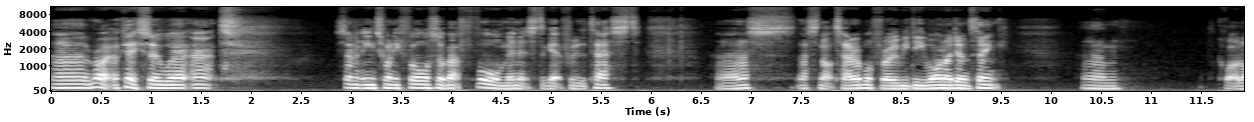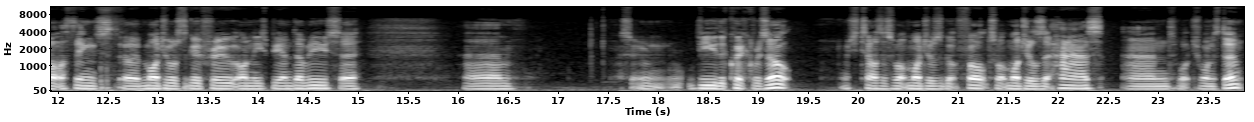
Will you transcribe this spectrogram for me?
Uh, right, okay, so we're at 1724, so about four minutes to get through the test. Uh, that's that's not terrible for OBD1, I don't think. Um, quite a lot of things, uh, modules to go through on these BMWs. So, um, so view the quick result, which tells us what modules have got faults, what modules it has, and which ones don't.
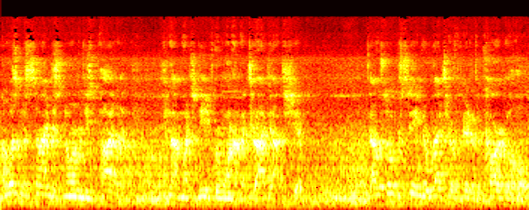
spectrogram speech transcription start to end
I wasn't assigned as Normandy's pilot. There's not much need for one on a dry-dock ship. I was overseeing the retrofit of the cargo hold.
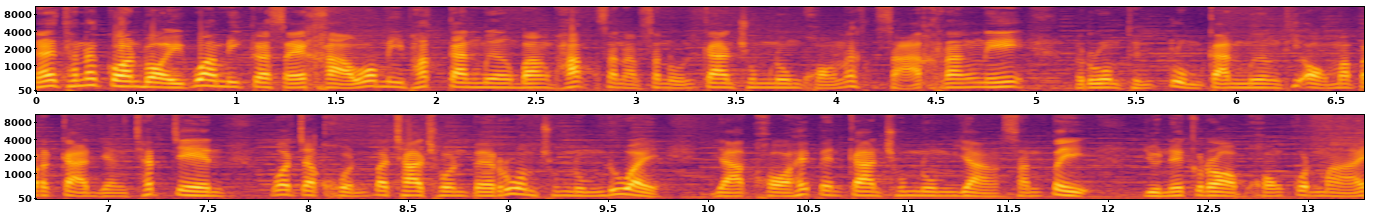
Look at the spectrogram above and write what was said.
นายธนกรบอกอีกว่ามีกระแสข่าวว่ามีพักการเมืองบางพักสนับสนุนการชุมนุมของนักศึกษาครั้งนี้ รวมถึงกลุ่มการเมืองที่ออกมาประกาศอย่างชัดเจน ว่าจะขนประชาชนไปร่วมชุมนุมด้วย อยากขอให้เป็นการชุมนุมอย่างสันติ อยู่ในกรอบของกฎหมาย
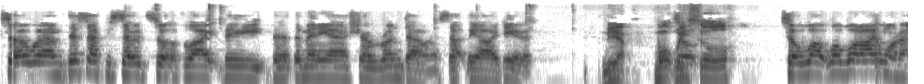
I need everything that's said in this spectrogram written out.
So um, this episode's sort of like the the, the mini air show rundown. Is that the idea? Yep. What we So- saw. So what what what I want to,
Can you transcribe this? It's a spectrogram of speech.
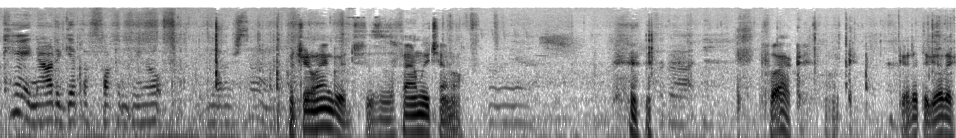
Okay, now to get the fucking thing out the other side. What's your language? This is a family channel. Oh yeah. Forgot. Fuck. Okay. Get it together.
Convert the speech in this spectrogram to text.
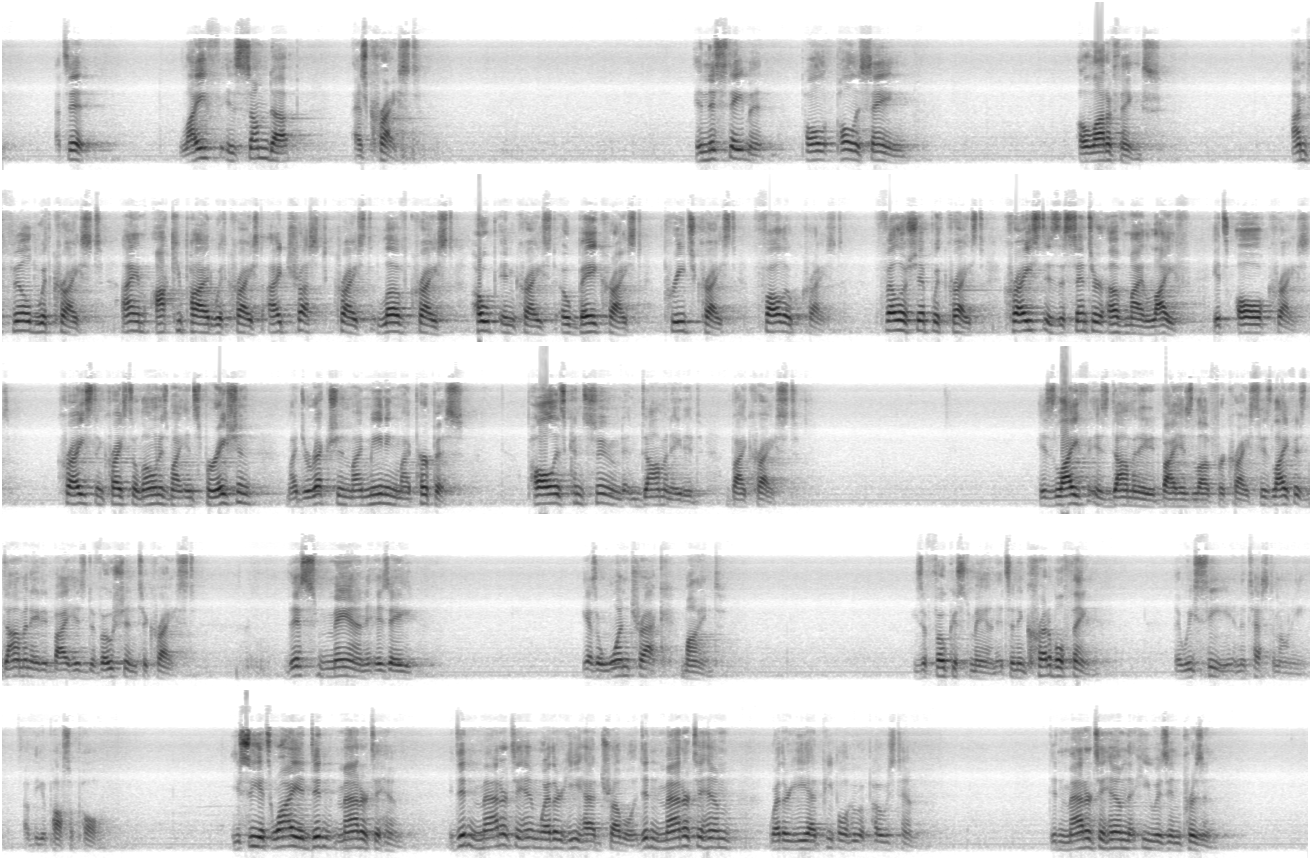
That's it. Life is summed up as Christ. In this statement, Paul, Paul is saying a lot of things. I'm filled with Christ. I am occupied with Christ. I trust Christ, love Christ, hope in Christ, obey Christ, preach Christ, follow Christ, fellowship with Christ. Christ is the center of my life. It's all Christ. Christ and Christ alone is my inspiration, my direction, my meaning, my purpose. Paul is consumed and dominated by Christ. His life is dominated by his love for Christ. His life is dominated by his devotion to Christ. This man is a he has a one-track mind. He's a focused man. It's an incredible thing. That we see in the testimony of the Apostle Paul. You see, it's why it didn't matter to him. It didn't matter to him whether he had trouble. It didn't matter to him whether he had people who opposed him. It didn't matter to him that he was in prison.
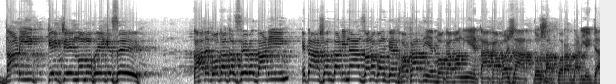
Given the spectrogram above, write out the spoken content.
দাড়ি কেটে নম হয়ে গেছে। তাহলে বোঝা যাচ্ছে ওরা দাড়ি, এটা আসল দাড়ি না, জনগণকে ধোকা দিয়ে বোকা বানিয়ে টাকা পয়সা আত্মসাত করার দাড়ি এইটা।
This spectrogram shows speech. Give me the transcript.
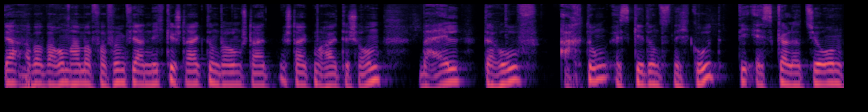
Ja, aber warum haben wir vor fünf Jahren nicht gestreikt und warum streiken wir heute schon? Weil der Ruf, Achtung, es geht uns nicht gut, die Eskalation,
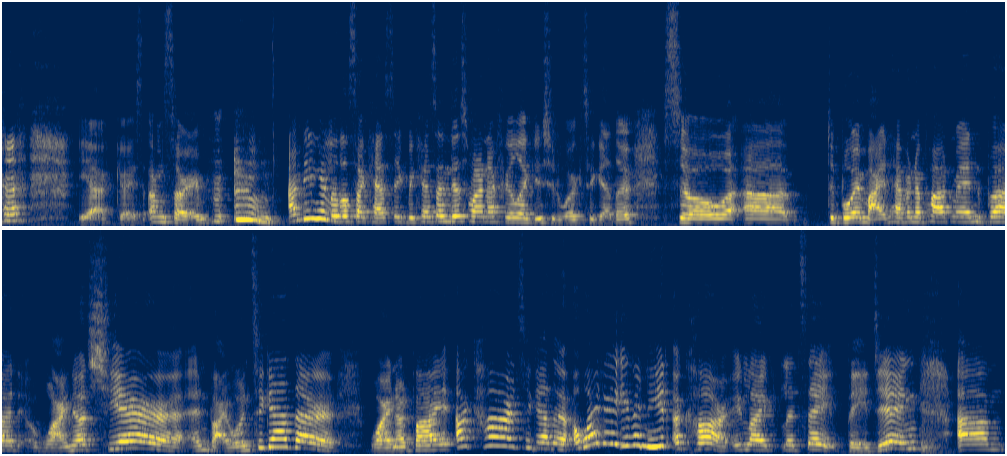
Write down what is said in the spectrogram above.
yeah, guys, I'm sorry. I'm being a little sarcastic because on this one I feel like you should work together. So, uh, the boy might have an apartment, but why not share and buy one together? Why not buy a car together? Or why do you even need a car in like, let's say, Beijing? Um,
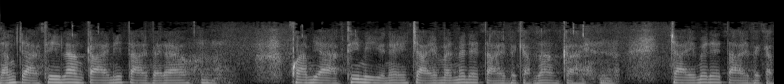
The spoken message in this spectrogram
หลังจากที่ร่างกายนี้ตายไปแล้ว ความอยากที่มีอยู่ในใจมันไม่ได้ตายไปกับร่างกาย ใจไม่ได้ตายไปกับ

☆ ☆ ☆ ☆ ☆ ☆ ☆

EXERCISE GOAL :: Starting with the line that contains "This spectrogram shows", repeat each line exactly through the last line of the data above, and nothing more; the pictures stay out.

OUTPUT BELOW ::
This spectrogram shows speech. Give me the transcript.
Ja, aber warum haben wir vor fünf Jahren nicht gestreikt und warum streiken wir heute schon? Weil der Ruf, Achtung, es geht uns nicht gut, die Eskalation,
Write down what is said in the spectrogram above.
yeah, guys, I'm sorry. I'm being a little sarcastic because on this one I feel like you should work together. So, uh, the boy might have an apartment, but why not share and buy one together? Why not buy a car together? Or why do you even need a car in like, let's say, Beijing? Um,
The spoken message in this spectrogram
หลังจากที่ร่างกายนี้ตายไปแล้ว ความอยากที่มีอยู่ในใจมันไม่ได้ตายไปกับร่างกาย ใจไม่ได้ตายไปกับ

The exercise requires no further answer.